From my left, a crackling electric beam arced from the ship to masked drow. A glance showed Nathaniel standing at the rail, Wulfgar at his side. Seizing on the opportunity, I also struck at her with shadow. Sparks arced across her mask to her mount and shadows struck at her neck, but both dissipated quickly and she turned from the attackers in front of her to the ship. She raised a hand, there was a flash, and a ray of sickly green energy lanced out toward Nathaniel. As the ray raced forward, Wulfgar shoved Nathaniel down and was struck. The light around him inverted, for a moment it seemed as though one could see his bones, then it returned to the days overcast, and Wulfgar was gone. Only wisps of fine dust were left behind, that blew away in the wind.

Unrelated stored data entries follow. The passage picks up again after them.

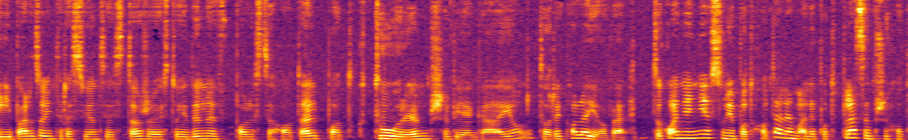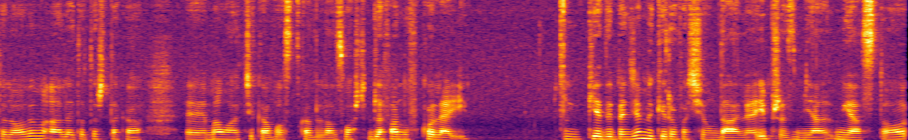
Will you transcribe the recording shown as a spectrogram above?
I bardzo interesujące jest to, że jest to jedyny w Polsce hotel, pod którym przebiegają tory kolejowe. Dokładnie nie w sumie pod hotelem, ale pod placem przyhotelowym, ale to też taka e, mała ciekawostka dla, zwłaszcza dla fanów kolei kiedy będziemy kierować się dalej przez miasto,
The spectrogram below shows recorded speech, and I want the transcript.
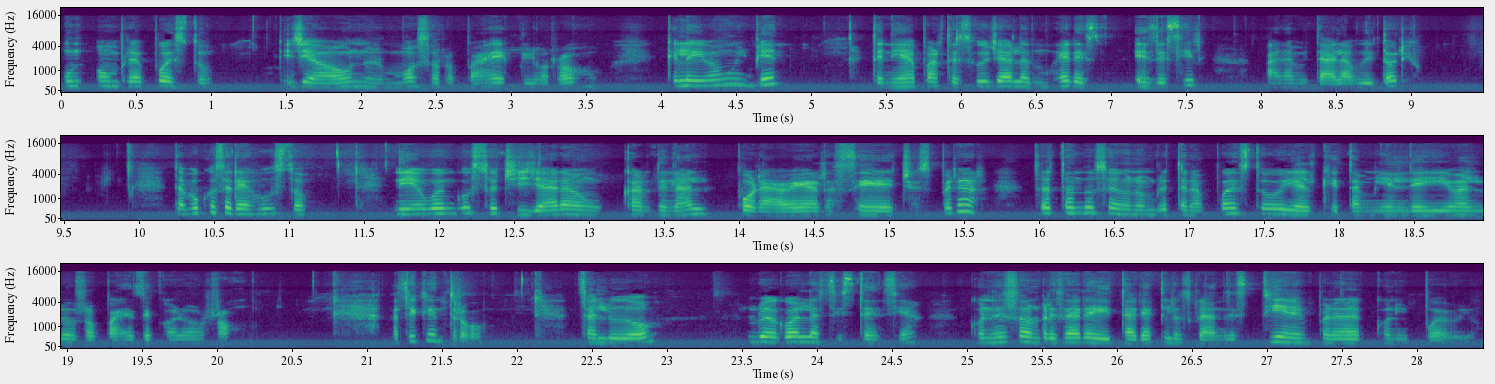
un hombre apuesto y llevaba un hermoso ropaje de color rojo que le iba muy bien, tenía de parte suya a las mujeres, es decir, a la mitad del auditorio. Tampoco sería justo ni de buen gusto chillar a un cardenal por haberse hecho esperar, tratándose de un hombre tan apuesto y al que también le iban los ropajes de color rojo. Así que entró, saludó luego a la asistencia, con esa sonrisa hereditaria que los grandes tienen para con el pueblo,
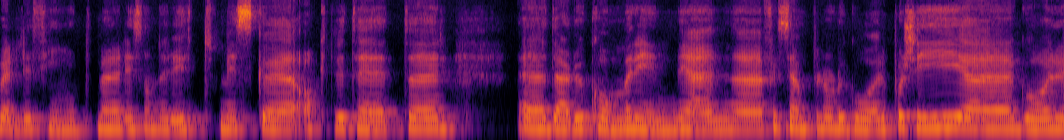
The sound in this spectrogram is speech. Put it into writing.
veldig fint med sånn rytmiske aktiviteter eh, der du kommer inn i en eh, F.eks. når du går på ski, eh, går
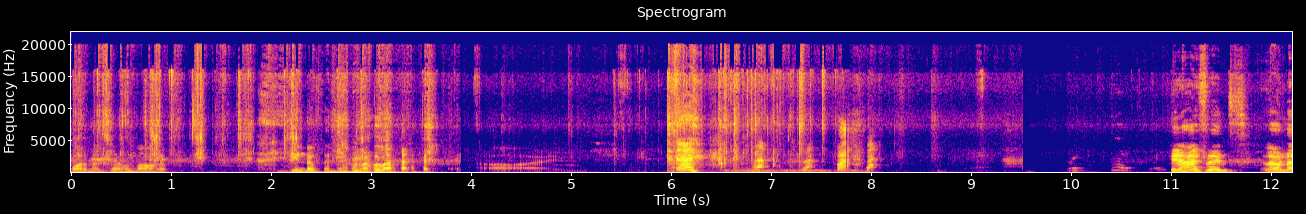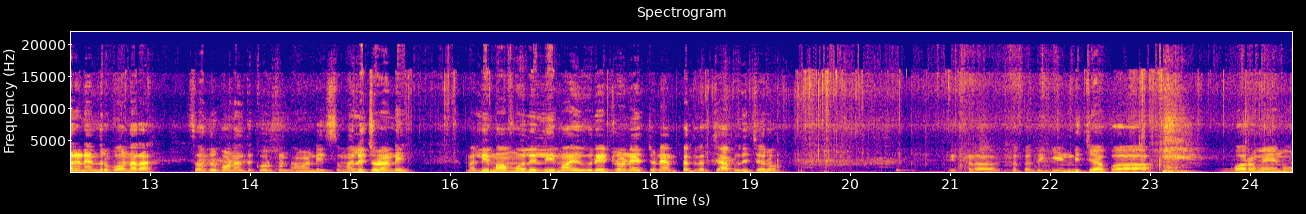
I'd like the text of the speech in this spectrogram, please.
కోరమెంట్ మీద సగం దోమలు గిండి ఒకసారి దాని హే హాయ్ ఫ్రెండ్స్. ఎలా ఉన్నారండి? అందరూ బాగున్నారా? సో అందరూ బాగున్నారైతే కోరుకుంటున్నామండి. సో మళ్ళీ చూడండి. మళ్ళీ మా అమ్మోళ్ళు వెళ్ళి మా ఊరు చూడండి ఎంత పెద్ద పెద్ద చేపలు తెచ్చారో. ఇక్కడ పెద్ద పెద్ద గెండి చేప కొరమేను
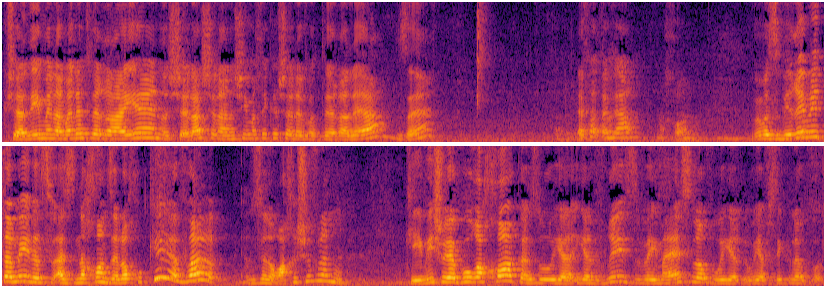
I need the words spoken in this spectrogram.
כשאני מלמדת לראיין, השאלה של האנשים הכי קשה לוותר עליה זה, איפה אתה גר? נכון. ומסבירים לי תמיד, אז, אז נכון, זה לא חוקי, אבל זה נורא חשוב לנו. כי אם מישהו יגור רחוק, אז הוא יבריז וימאס לו והוא, י, יפסיק לעבוד.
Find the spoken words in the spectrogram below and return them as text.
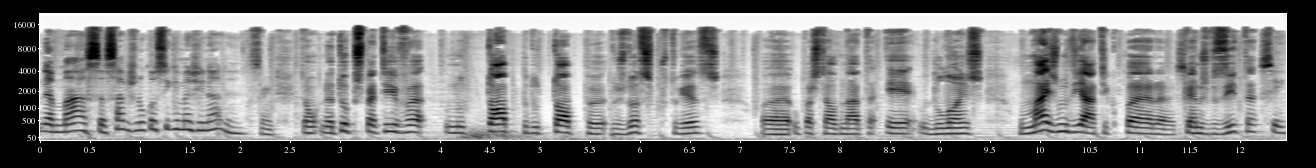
na massa, sabes? Não consigo imaginar. Sim. Então, na tua perspectiva, no top do top dos doces portugueses, eh, o pastel de nata é, de longe, o mais mediático para quem Sim. nos visita Sim.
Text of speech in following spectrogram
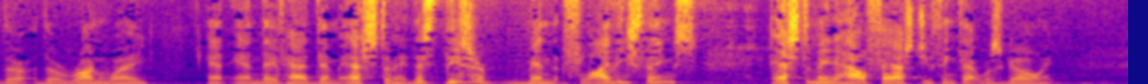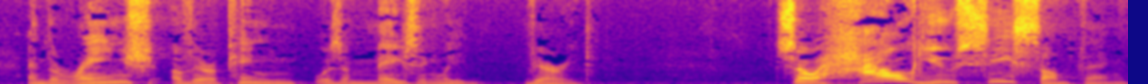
the, the runway, and, and they've had them estimate. This, these are men that fly these things. Estimate how fast you think that was going. And the range of their opinion was amazingly varied. So, how you see something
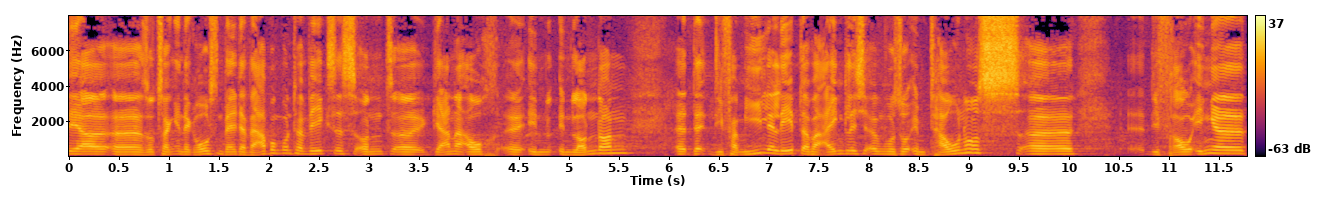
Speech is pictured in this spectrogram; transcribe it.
der äh, sozusagen in der großen Welt der Werbung unterwegs ist und äh, gerne auch äh, in, in London äh, die Familie lebt aber eigentlich irgendwo so im Taunus. Äh, die Frau Inge,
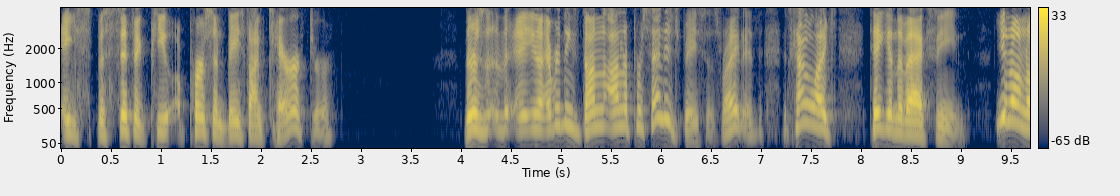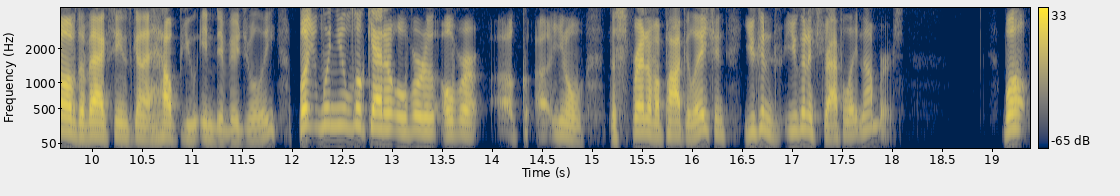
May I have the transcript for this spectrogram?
a specific pe- person based on character. There's you know everything's done on a percentage basis right? It's, it's kind of like taking the vaccine. You don't know if the vaccine is going to help you individually but when you look at it over over uh, you know the spread of a population you can you can extrapolate numbers. Well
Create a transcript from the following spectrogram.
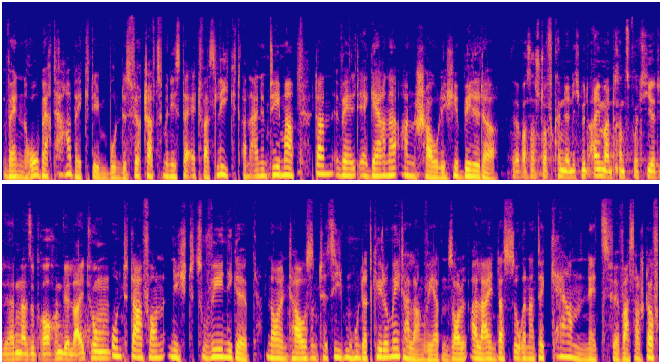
Wenn Robert Habeck dem Bundeswirtschaftsminister etwas liegt an einem Thema, dann wählt er gerne anschauliche Bilder. Der Wasserstoff kann ja nicht mit Eimern transportiert werden, also brauchen wir Leitungen. Und davon nicht zu wenige. 9700 Kilometer lang werden soll allein das sogenannte Kernnetz für Wasserstoff.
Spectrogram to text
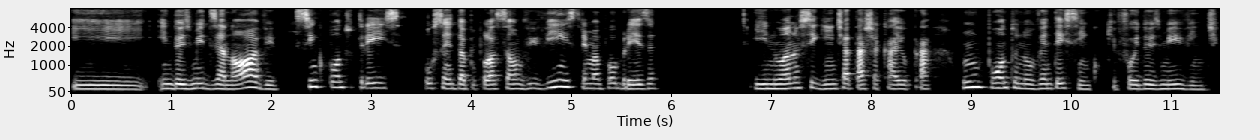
E em 2019, 5,3% da população vivia em extrema pobreza, e no ano seguinte a taxa caiu para 1,95, que foi 2020.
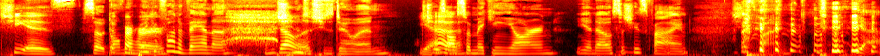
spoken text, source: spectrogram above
she is. So don't for be making fun of Vanna. I'm She knows jealous. what she's doing. She's also making yarn, you know, so she's fine. She's fine. yeah.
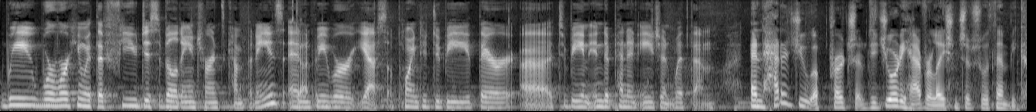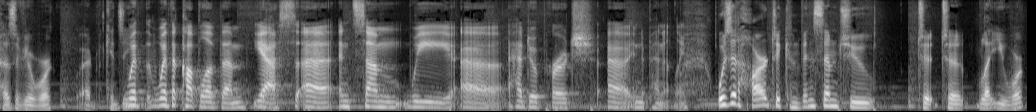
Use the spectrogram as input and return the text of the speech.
We were working with a few disability insurance companies, and we were yes appointed to be their uh, to be an independent agent with them. And how did you approach them? Did you already have relationships with them because of your work at McKinsey? With with a couple of them, yes, uh, and some we uh, had to approach uh, independently. was it hard to convince them to to to let you work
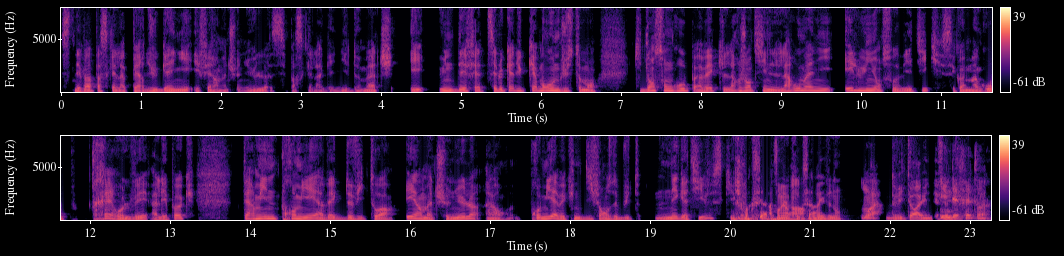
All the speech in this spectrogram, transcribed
ce n'est pas parce qu'elle a perdu, gagné et fait un match nul, c'est parce qu'elle a gagné deux matchs et une défaite. C'est le cas du Cameroun justement, qui dans son groupe avec l'Argentine, la Roumanie et l'Union soviétique, c'est quand même un groupe très relevé à l'époque, termine premier avec deux victoires et un match nul. Alors premier avec une différence de but négative, ce qui est je crois que c'est la première fois que ça arrive, non? Ouais. Deux victoires et une défaite. Et une défaite, ouais.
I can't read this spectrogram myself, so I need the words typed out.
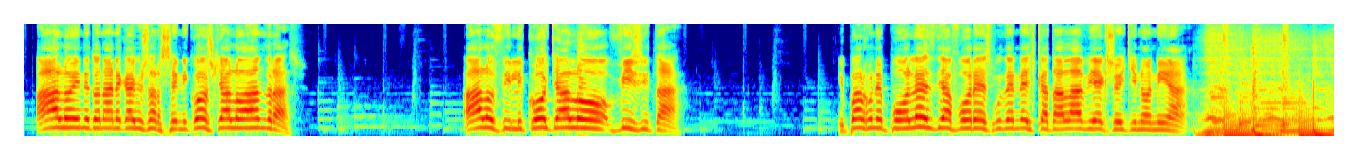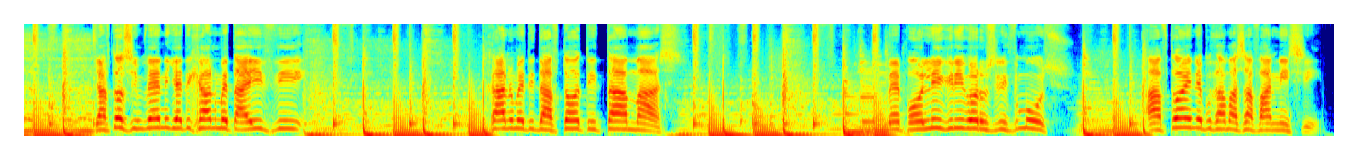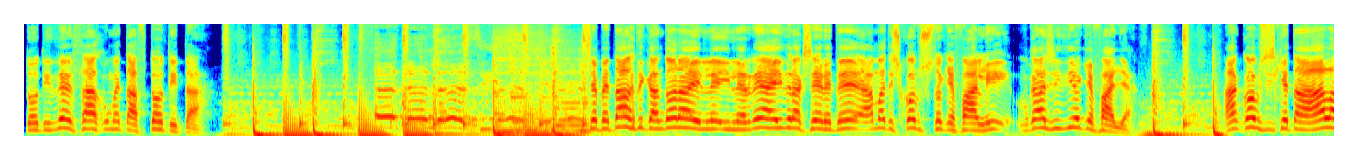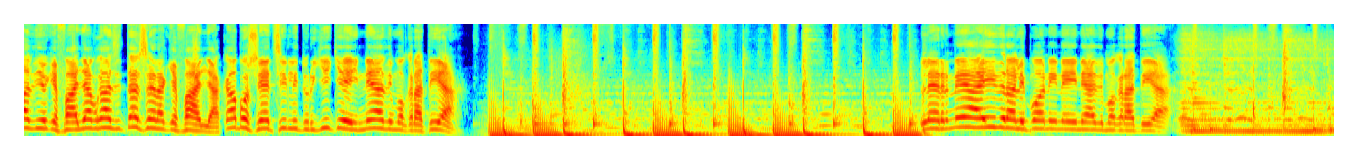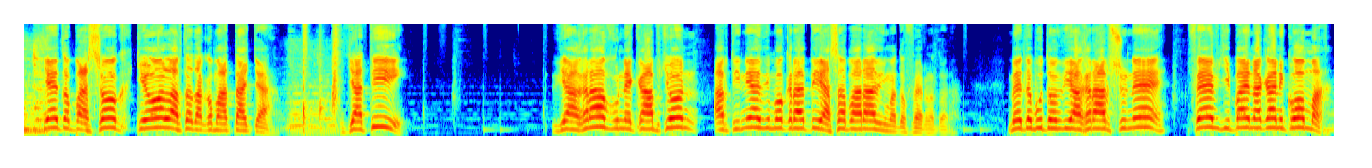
Άλλο είναι το να είναι κάποιος αρσενικός και άλλο άνδρας. Άλλο θηλυκό και άλλο βίζιτα. Υπάρχουν πολλές διαφορές που δεν έχει καταλάβει έξω η κοινωνία. Και αυτό συμβαίνει γιατί χάνουμε τα ήθη, χάνουμε την ταυτότητά μας. Με πολύ γρήγορους ρυθμούς. Αυτό είναι που θα μας αφανίσει. Το ότι δεν θα έχουμε ταυτότητα. Σε πετάχτηκαν τώρα η, Λερναία Ήδρα, ξέρετε, άμα τη κόψεις στο κεφάλι, βγάζει δύο κεφάλια. Αν κόψεις και τα άλλα δύο κεφάλια, βγάζει τέσσερα κεφάλια. Κάπως έτσι λειτουργεί και η Νέα Δημοκρατία. Λερναία Ήδρα λοιπόν είναι η Νέα Δημοκρατία. Και το Πασόκ και όλα αυτά τα κομματάκια. Γιατί διαγράφουνε κάποιον από τη Νέα Δημοκρατία. Σαν παράδειγμα το φέρνω τώρα. Με το που τον διαγράψουνε, φεύγει, πάει να κάνει κόμμα.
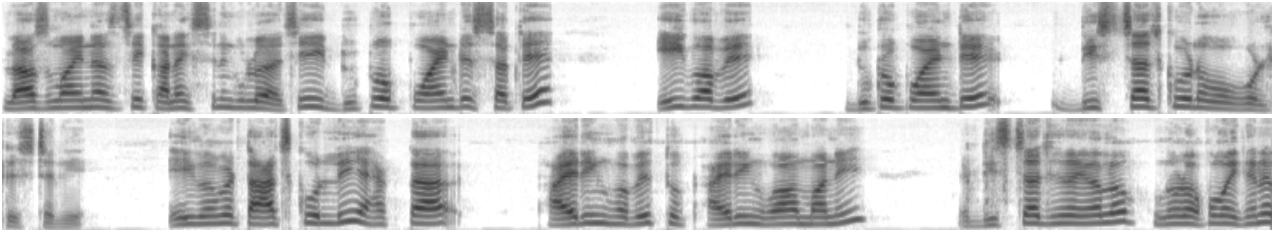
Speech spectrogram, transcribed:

The others assaulted the clockwork spider with renewed vigor and I took the opportunity to shadow step out to the combat. Seifer managed to sever the last section of one of the spiders legs. Though it appeared to be regenerating, it was enough to cause the automaton to stumble. Combined with a strike from Exelar, the priestess was thrown off balance and unseated. I lashed out with forward kick, forcing her back through the metal legs, towards Seifer, who promptly lashed out with the pommel of his sword knocked her unconscious. As soon as she hit the ground, the spider went inert, as well.
Taking a breath and a look around, we had triumphed. Lazarus was covered in spider bites and leaned heavily on his bow, but he still stood. The rest were in various stages of health, but none appeared poisoned, somehow. Leaning down and checking the drow for a pulse, I confirmed that she still lived. Nathaniel appeared unbidden and began plucking items off of her, muttering various magical phrases for each. As he went to pull off her piwafi, I held him back a moment. The clasp holding it in place was a house insignia. Removing it, I turned it over in my hands and felt a rise of trepidation. Whoever this was, she was related to Xar’eth. The insignia was of House Teken’und.